So it is no surprise th... Read More

The Hunt for Vulcan: Wonderful exploration of the search of the hidden planet

The Hunt for Vulcan: How Albert Einstein Destroyed a Planet, Discovered Relativity, and Deciphered the Universe by Thomas Levenson

With recently-demoted-from-the-planetary-ranks Pluto in the news lately thanks to the New Horizons probe, it’s a good time to recall when the solar system, rather than shrinking, used to be larger by one planet. That would be the planet Vulcan, which for decades was listed as lying just inside the orbit of Mercury. Why did people think Vulcan existed? More interestingly perhaps, why did so many people think they actually saw it? And what eventually convinced the scientific community that it wasn’t there? That’s the story of The Hunt for Vulcan by Thomas Levenson, and the answer to that third question lies in the book’s subtitle: How Albert Einstein Destroyed a Planet, Discovered Relativity, and Deciphered the Universe. Read More

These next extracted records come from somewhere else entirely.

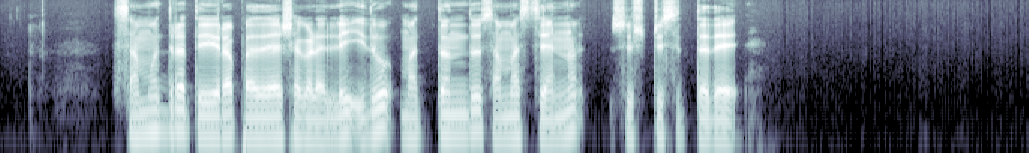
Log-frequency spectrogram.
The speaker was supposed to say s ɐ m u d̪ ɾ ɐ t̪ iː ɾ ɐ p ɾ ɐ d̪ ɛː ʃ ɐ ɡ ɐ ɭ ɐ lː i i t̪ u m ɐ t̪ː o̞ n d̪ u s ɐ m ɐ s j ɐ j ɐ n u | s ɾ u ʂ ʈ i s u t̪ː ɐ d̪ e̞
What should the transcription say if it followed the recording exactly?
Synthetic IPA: s ɐ m u d̪ ɾ ɐ t̪ iː ɾ ɐ p ɾ ɐ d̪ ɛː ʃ ɐ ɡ ɐ ɭ ɐ lː i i d̪ u m ɐ t̪ː o̞ n d̪ u s ɐ m ɐ s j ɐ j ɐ nː u | s ɾ u ʂ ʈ i s u t̪ː ɐ d̪ e̞

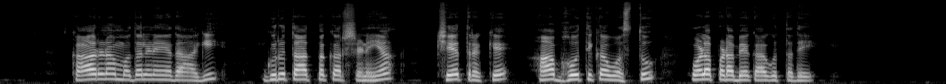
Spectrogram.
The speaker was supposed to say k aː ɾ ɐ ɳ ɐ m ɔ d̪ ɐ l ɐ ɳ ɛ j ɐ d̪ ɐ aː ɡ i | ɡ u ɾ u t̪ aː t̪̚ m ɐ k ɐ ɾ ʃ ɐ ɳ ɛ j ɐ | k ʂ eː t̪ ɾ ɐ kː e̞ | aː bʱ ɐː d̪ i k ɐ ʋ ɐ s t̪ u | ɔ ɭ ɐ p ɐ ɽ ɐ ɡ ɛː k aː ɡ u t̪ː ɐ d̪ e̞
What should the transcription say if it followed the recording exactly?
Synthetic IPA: k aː ɾ ɐ ɳ ɐ m ɔ d̪ ɐ l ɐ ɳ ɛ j ɐ d̪ ɐ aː ɡ i | ɡ u ɾ u t̪ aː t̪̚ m ɐ k ɐ ɾ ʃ ɐ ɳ ɛ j ɐ | k ʂ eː t̪ ɾ ɐ kː e̞ | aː bʱ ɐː t̪ i k ɐ ʋ ɐ s t̪ u | ɔ ɭ ɐ p ɐ ɽ ɐ b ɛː k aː ɡ u t̪ː ɐ d̪ e̞

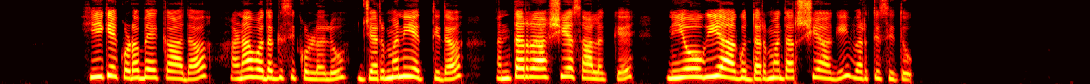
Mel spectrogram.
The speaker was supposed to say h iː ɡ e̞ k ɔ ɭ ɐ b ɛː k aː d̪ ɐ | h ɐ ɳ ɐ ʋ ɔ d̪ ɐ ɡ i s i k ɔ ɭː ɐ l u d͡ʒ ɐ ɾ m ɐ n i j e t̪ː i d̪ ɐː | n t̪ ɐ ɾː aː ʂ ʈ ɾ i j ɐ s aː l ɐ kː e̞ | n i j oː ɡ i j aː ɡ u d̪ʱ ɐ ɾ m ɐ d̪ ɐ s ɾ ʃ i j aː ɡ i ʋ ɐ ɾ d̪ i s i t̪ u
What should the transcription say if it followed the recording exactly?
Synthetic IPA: h iː ɡ e̞ k ɔ ɽ ɐ b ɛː k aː d̪ ɐ | h ɐ ɳ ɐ ʋ ɔ d̪ ɐ ɡ i s i k ɔ ɭː ɐ l u d͡ʒ ɐ ɾ m ɐ n i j e t̪ː i d̪ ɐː | n t̪ ɐ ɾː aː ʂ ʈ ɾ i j ɐ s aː l ɐ kː e̞ | n i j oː ɡ i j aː ɡ u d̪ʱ ɐ ɾ m ɐ d̪ ɐ ɾ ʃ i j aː ɡ i ʋ ɐ ɾ t̪ i s i t̪ u

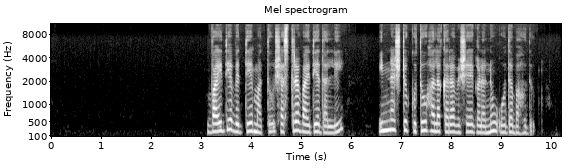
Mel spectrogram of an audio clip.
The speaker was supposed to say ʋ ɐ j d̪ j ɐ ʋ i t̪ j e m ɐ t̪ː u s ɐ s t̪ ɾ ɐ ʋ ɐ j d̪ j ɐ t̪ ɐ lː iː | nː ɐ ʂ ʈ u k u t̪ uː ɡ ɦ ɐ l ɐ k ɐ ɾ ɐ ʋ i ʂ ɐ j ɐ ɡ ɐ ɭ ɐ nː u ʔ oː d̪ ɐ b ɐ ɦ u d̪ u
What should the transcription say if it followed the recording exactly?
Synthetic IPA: ʋ ɐ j d̪ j ɐ ʋ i d̪ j e m ɐ t̪ː u ʃ ɐ s t̪ ɾ ɐ ʋ ɐ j d̪ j ɐ d̪ ɐ lː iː | nː ɐ ʂ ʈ u k u t̪ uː ɦ ɐ l ɐ k ɐ ɾ ɐ ʋ i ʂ ɐ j ɐ ɡ ɐ ɭ ɐ nː u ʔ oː d̪ ɐ b ɐ ɦ u d̪ u

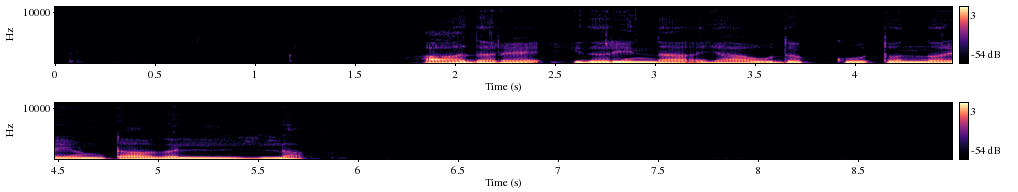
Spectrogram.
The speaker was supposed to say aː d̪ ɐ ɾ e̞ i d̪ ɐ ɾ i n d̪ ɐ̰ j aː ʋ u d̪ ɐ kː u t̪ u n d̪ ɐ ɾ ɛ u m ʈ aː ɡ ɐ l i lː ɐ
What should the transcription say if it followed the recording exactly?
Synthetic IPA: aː d̪ ɐ ɾ e̞ i d̪ ɐ ɾ i n d̪ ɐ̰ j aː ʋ u d̪ ɐ kː u t̪ o n d̪ ɐ ɾ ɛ u ɳ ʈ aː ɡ ɐ l i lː ɐ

The Philosopher Kings: Surprises and philosophy, with a touch of Greek mythology

The Philosopher Kings by Jo Walton

My jaw remained open whilst I read the last pages of Jo Walton’s The Just City, and for a little while afterwards. Released earlier this year, Walton’s first novel in a new trilogy saw the start of a story whose foundational ideas are so wild, so daring, that only an author with the fullest grasp of her talent could even think of trying to wrestle with them, let alone to actually subdue and then use them to write an engaging story.

In that novel, scholars and philosophers from different times and places are selected by the goddess Athene to build the ideal society depicted in Plato’s famous dialogue, The Republic. To accomplish that, she gifts them multiple robots from the future whom we later learn are able to develop self-awareness. Those same schola... Read More

The People of the Mist: An exciting lost-race novel… with no Quatermain

The People of the Mist by H. Rider Haggard

Sir Henry Rider Haggard, the so-called "Father of the Lost Race Novel," didn't write such stories featuring only Allan Quatermain and Ayesha, She Who Must Be Obeyed. For example, his 17th novel, The People of the Mist (1894), is a smashing, wonderfully exciting, stand-alone lost-race tale featuring all-new characters. But the first third of the novel is hardly a lost-race story at all, but rather one of hard-bitten African adventure.

In it, we meet Leonard Outram, a penniless British adventurer who is seeking wealth in the wilds of the "Dark Continent" after losing his family lands and estates (through no fault of his own, it should be added). He becomes involved in the rescue of a young Portuguese woman from the largest slaving camp in Africa, and this thrilling and quit... Read More

Thoughtful Thursday: Happy Thanksgiving!

To all our American readers: Happy Thanksgiving!

Thanksgiving is one of my favorite holidays because it invites us to take stock, to reflect, and to be grateful. As a big fan of SFF, I've had a great deal to be thankful this year, including new novels by Robert Charles Wilson, China Miéville, and Neal Stephenson. However, perhaps this year will be remembered as a great year for SFF films, including Mad Max: Fury Road, The Martian, and soon -- though not soon enough as far as I'm concerned -- another Star Wars film.

What are you grateful for?

One random commenter will choose a ... Read More